■ **How to complete this task**:
An exact copy of the data is needed, one that excludes all pictures.

■ **Dataset excerpts**:
————————
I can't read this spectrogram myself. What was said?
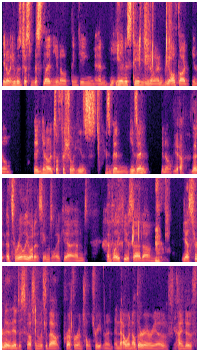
you know, he was just misled, you know, thinking, and he and his team, you know, and we all thought, you know, you know, it's official. He's he's been he's in you know yeah it's really what it seems like yeah and and like you said um yesterday the discussion was about preferential treatment and now another area of yeah. kind of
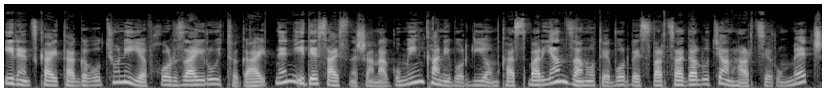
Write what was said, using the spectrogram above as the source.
իրենց կայթագողությունը եւ խորզայրույթը գայտնեն իդես այս նշանակումին, քանի որ Գիոմ Կասպարյան ցանոթ է որպես վարչագալության հարցերու մեջ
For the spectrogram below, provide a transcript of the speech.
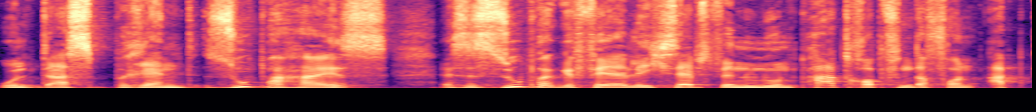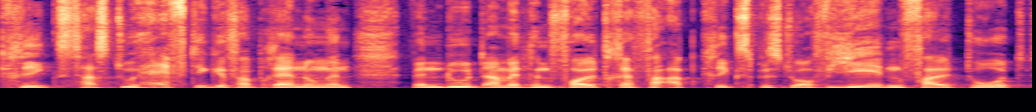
Und das brennt super heiß. Es ist super gefährlich. Selbst wenn du nur ein paar Tropfen davon abkriegst, hast du heftige Verbrennungen. Wenn du damit einen Volltreffer abkriegst, bist du auf jeden Fall tot.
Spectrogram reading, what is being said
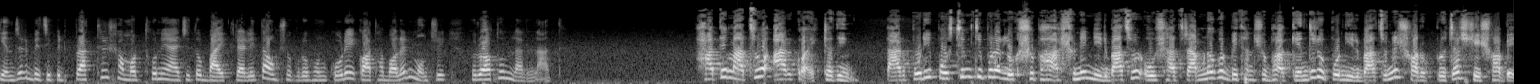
কেন্দ্রের বিজেপির প্রার্থীর সমর্থনে আয়োজিত বাইক র্যালিতে অংশগ্রহণ করে কথা বলেন মন্ত্রী রতনলাল নাথ। হাতে মাত্র আর কয়েকটা দিন। তারপরই পশ্চিম ত্রিপুরা লোকসভা আসনের নির্বাচন ও সাত রামনগর বিধানসভা কেন্দ্রের উপর নির্বাচনের সড়ক প্রচার শেষ হবে।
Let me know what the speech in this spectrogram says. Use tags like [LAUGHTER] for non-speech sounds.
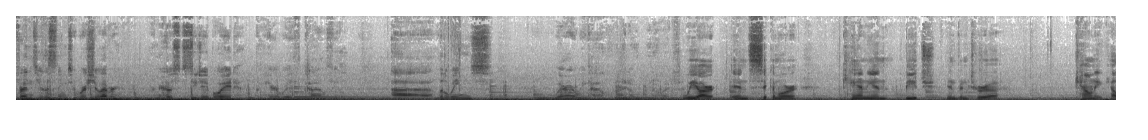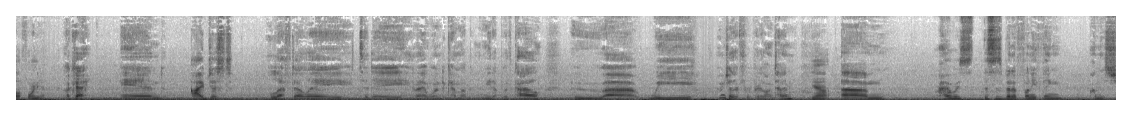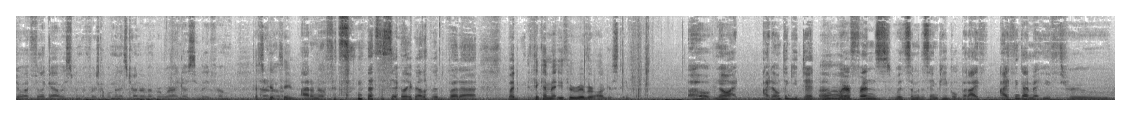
friends, you're listening to Worst Show Ever. I'm your host, CJ Boyd. I'm here with Kyle Field. Uh, Little Wings. Where are we, Kyle? I don't know actually. We are in Sycamore Canyon Beach in Ventura County, California. Okay. And I just left LA today and I wanted to come up and meet up with Kyle, who uh, we knew each other for a pretty long time. Yeah. Um, I always, this has been a funny thing on this show. I feel like I always spend the first couple minutes trying to remember where I know somebody from. That's a good know- theme. I don't know if it's [LAUGHS] necessarily relevant, but uh, but I think I met you through River Augustine. oh no, I I don't think you did. Oh. We're friends with some of the same people, but I I think I met you through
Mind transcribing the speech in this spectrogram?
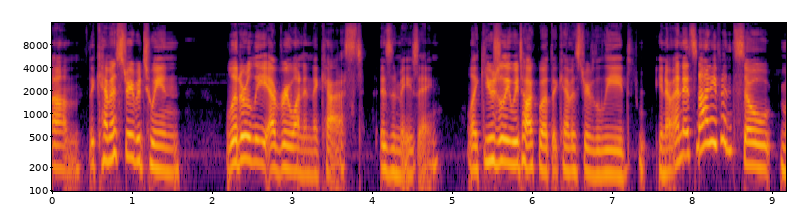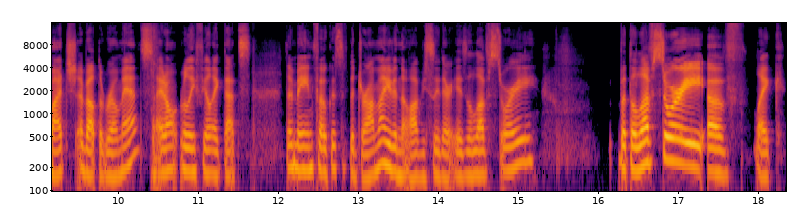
Um, the chemistry between literally everyone in the cast is amazing. Like usually we talk about the chemistry of the lead, you know, and it's not even so much about the romance. I don't really feel like that's the main focus of the drama, even though obviously there is a love story. But the love story of like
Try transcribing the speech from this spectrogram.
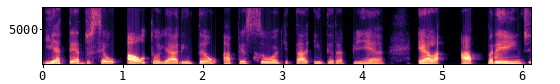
E até do seu auto-olhar. Então, a pessoa que está em terapia, ela aprende,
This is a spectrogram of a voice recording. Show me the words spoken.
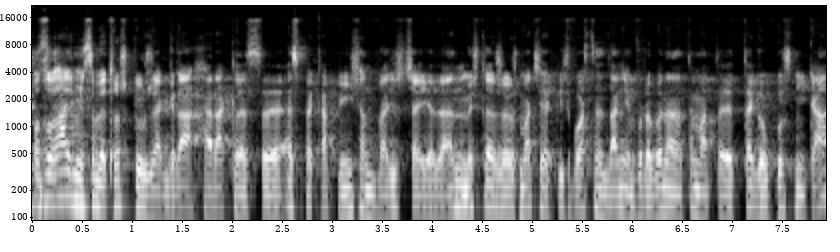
Posłuchaliśmy sobie troszkę już jak gra Herakles e, SPK 5021. Myślę, że już macie jakieś własne zdanie wyrobione na temat e, tego głośnika.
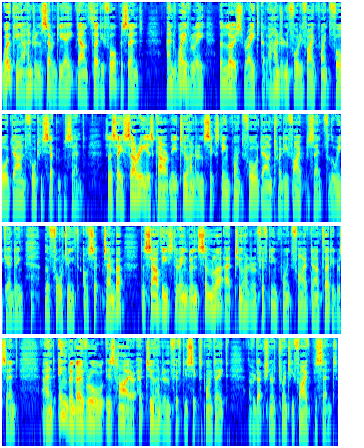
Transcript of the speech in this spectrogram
Woking 178 down 34%, and Waverley the lowest rate at 145.4, down 47%. I say, Surrey is currently 216.4, down 25% for the week ending the 14th of September. The southeast of England similar at 215.5, down 30%, and England overall is higher at 256.8, a reduction of 25%.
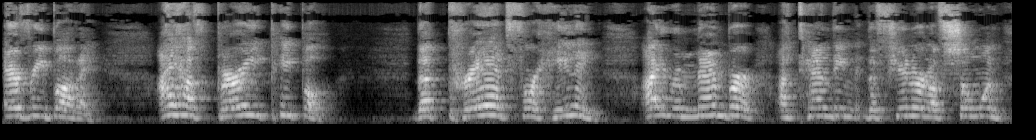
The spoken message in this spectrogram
everybody. I have buried people that prayed for healing. I remember attending the funeral of someone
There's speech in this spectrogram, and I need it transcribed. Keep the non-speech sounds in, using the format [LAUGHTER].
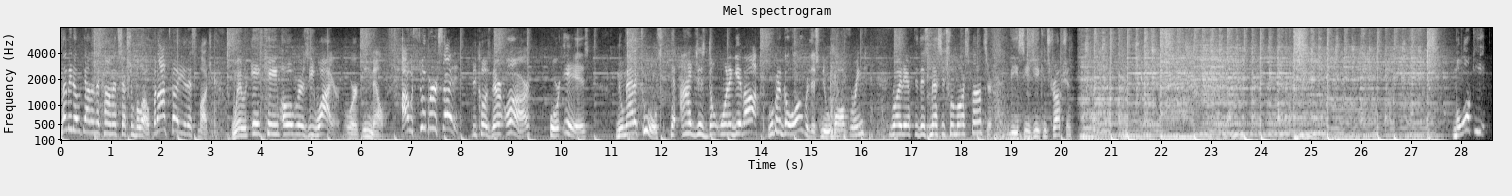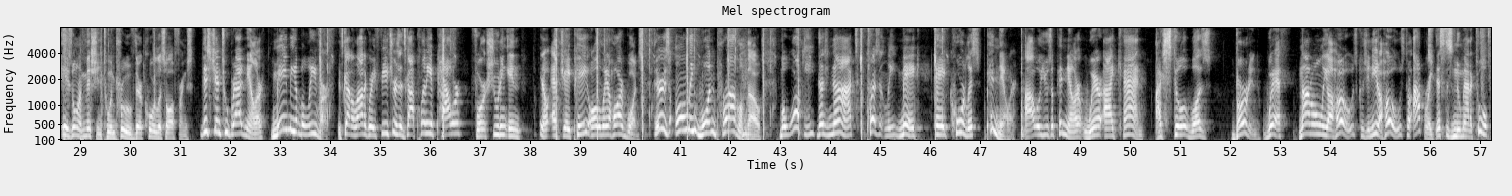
Let me know down in the comments section below. But I'll tell you this much. When it came over Z-Wire or email, I was super excited because there are or is pneumatic tools that I just don't want to give up. We're going to go over this new offering right after this message from our sponsor, VCG Construction. Milwaukee is on a mission to improve their cordless offerings. This Gen 2 brad nailer made me a believer. It's got a lot of great features. It's got plenty of power for shooting in you know, FJP all the way to hardwoods. There is only one problem though. Milwaukee does not presently make a cordless pin nailer. I will use a pin nailer where I can. I still was burdened with not only a hose, because you need a hose to operate this, this is a pneumatic tool,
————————
■ **Result of this task**:
I can't read this spectrogram myself. What was said?
you know, he was just misled, you know, thinking, and he and his team, you know, and we all thought, you know, you know, it's official. He's he's been he's in you know yeah it's really what it seems like yeah and and like you said um yesterday the discussion was about preferential treatment and now another area of yeah. kind of
Write what was said, using the spectrogram above as the source.
իրենց կայթագողությունը եւ խորզայրույթը գայտնեն իդես այս նշանակումին, քանի որ Գիոմ Կասպարյան ցանոթ է որպես վարչագալության հարցերու մեջ
For the spectrogram below, provide a transcript of the speech.
Und das brennt super heiß. Es ist super gefährlich. Selbst wenn du nur ein paar Tropfen davon abkriegst, hast du heftige Verbrennungen. Wenn du damit einen Volltreffer abkriegst, bist du auf jeden Fall tot.
Spectrogram reading, what is being said
কেন্দ্রের বিজেপির প্রার্থীর সমর্থনে আয়োজিত বাইক র্যালিতে অংশগ্রহণ করে কথা বলেন মন্ত্রী রতনলাল নাথ। হাতে মাত্র আর কয়েকটা দিন। তারপরই পশ্চিম ত্রিপুরা লোকসভা আসনের নির্বাচন ও সাত রামনগর বিধানসভা কেন্দ্রের উপর নির্বাচনের সড়ক প্রচার শেষ হবে।
Let me know what the speech in this spectrogram says. Use tags like [LAUGHTER] for non-speech sounds.
friends, you're listening to Worst Show Ever. I'm your host, CJ Boyd. I'm here with Kyle Field. Uh, Little Wings. Where are we, Kyle? I don't know actually. We are in Sycamore Canyon Beach in Ventura County, California. Okay. And I just left LA today and I wanted to come up and meet up with Kyle, who uh, we knew each other for a pretty long time. Yeah. Um, I always, this has been a funny thing on this show. I feel like I always spend the first couple minutes trying to remember where I know somebody from. That's a good know- theme. I don't know if it's [LAUGHS] necessarily relevant, but uh, but I think I met you through River Augustine. oh no, I I don't think you did. Oh. We're friends with some of the same people, but I I think I met you through
Mind transcribing the speech in this spectrogram?
Um, the chemistry between literally everyone in the cast is amazing. Like usually we talk about the chemistry of the lead, you know, and it's not even so much about the romance. I don't really feel like that's the main focus of the drama, even though obviously there is a love story. But the love story of like
Try transcribing the speech from this spectrogram.
E até do seu auto-olhar. Então, a pessoa que está em terapia, ela aprende,
This is a spectrogram of a voice recording. Show me the words spoken.
Posłuchaliśmy sobie troszkę już jak gra Herakles e, SPK 5021. Myślę, że już macie jakieś własne zdanie wyrobione na temat e, tego głośnika.
Transcript of the speech in this spectrogram
Woking 178 down 34%, and Waverley the lowest rate at 145.4, down 47%. I say, Surrey is currently 216.4, down 25% for the week ending the 14th of September. The southeast of England similar at 215.5, down 30%, and England overall is higher at 256.8, a reduction of 25%.
The spoken message in this spectrogram
everybody. I have buried people that prayed for healing. I remember attending the funeral of someone
There's speech in this spectrogram, and I need it transcribed. Keep the non-speech sounds in, using the format [LAUGHTER].
Let me know down in the comments section below. But I'll tell you this much. When it came over Z-Wire or email, I was super excited because there are or is pneumatic tools that I just don't want to give up. We're going to go over this new offering right after this message from our sponsor, VCG Construction. Milwaukee is on a mission to improve their cordless offerings. This Gen 2 brad nailer made me a believer. It's got a lot of great features. It's got plenty of power for shooting in you know, FJP all the way to hardwoods. There is only one problem though. Milwaukee does not presently make a cordless pin nailer. I will use a pin nailer where I can. I still was burdened with not only a hose, because you need a hose to operate this, this is a pneumatic tool,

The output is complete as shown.